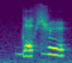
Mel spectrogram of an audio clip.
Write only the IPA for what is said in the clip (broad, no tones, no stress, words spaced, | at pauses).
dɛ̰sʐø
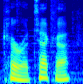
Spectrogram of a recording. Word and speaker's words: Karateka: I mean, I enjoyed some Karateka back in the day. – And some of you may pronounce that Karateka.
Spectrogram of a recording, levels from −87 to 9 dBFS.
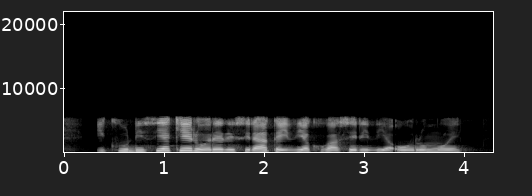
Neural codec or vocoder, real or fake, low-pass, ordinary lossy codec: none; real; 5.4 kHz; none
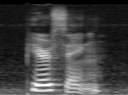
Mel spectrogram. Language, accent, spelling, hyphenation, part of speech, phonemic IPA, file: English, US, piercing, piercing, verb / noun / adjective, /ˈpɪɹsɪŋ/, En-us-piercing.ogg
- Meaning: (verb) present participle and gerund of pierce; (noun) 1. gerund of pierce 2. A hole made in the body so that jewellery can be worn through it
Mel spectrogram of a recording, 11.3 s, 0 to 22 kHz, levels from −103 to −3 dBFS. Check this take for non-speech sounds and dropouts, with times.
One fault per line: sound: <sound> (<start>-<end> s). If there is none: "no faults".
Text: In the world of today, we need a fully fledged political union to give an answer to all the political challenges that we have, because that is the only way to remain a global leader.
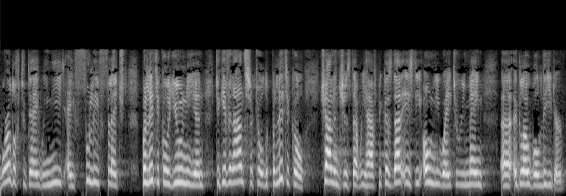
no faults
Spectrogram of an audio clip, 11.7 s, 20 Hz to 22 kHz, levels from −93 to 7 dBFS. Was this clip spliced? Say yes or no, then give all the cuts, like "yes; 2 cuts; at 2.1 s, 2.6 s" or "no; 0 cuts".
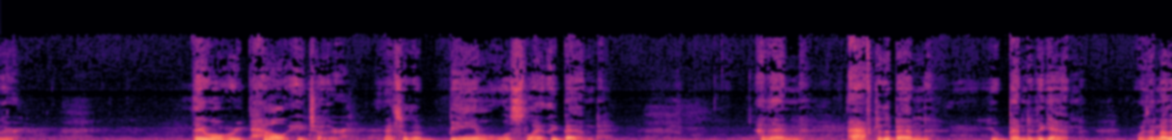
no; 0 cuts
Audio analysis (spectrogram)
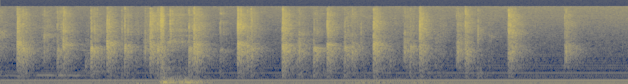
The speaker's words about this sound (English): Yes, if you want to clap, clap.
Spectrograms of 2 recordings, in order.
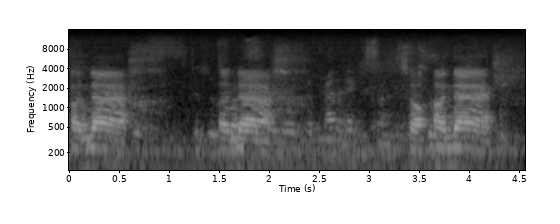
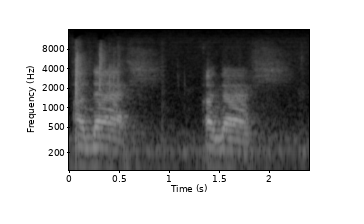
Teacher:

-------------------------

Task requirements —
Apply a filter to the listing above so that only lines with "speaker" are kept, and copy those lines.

Task output —
Spectrogram of a recording. Word and speaker's words: Karateka: I mean, I enjoyed some Karateka back in the day. – And some of you may pronounce that Karateka.
The speaker's words about this sound (English): Yes, if you want to clap, clap.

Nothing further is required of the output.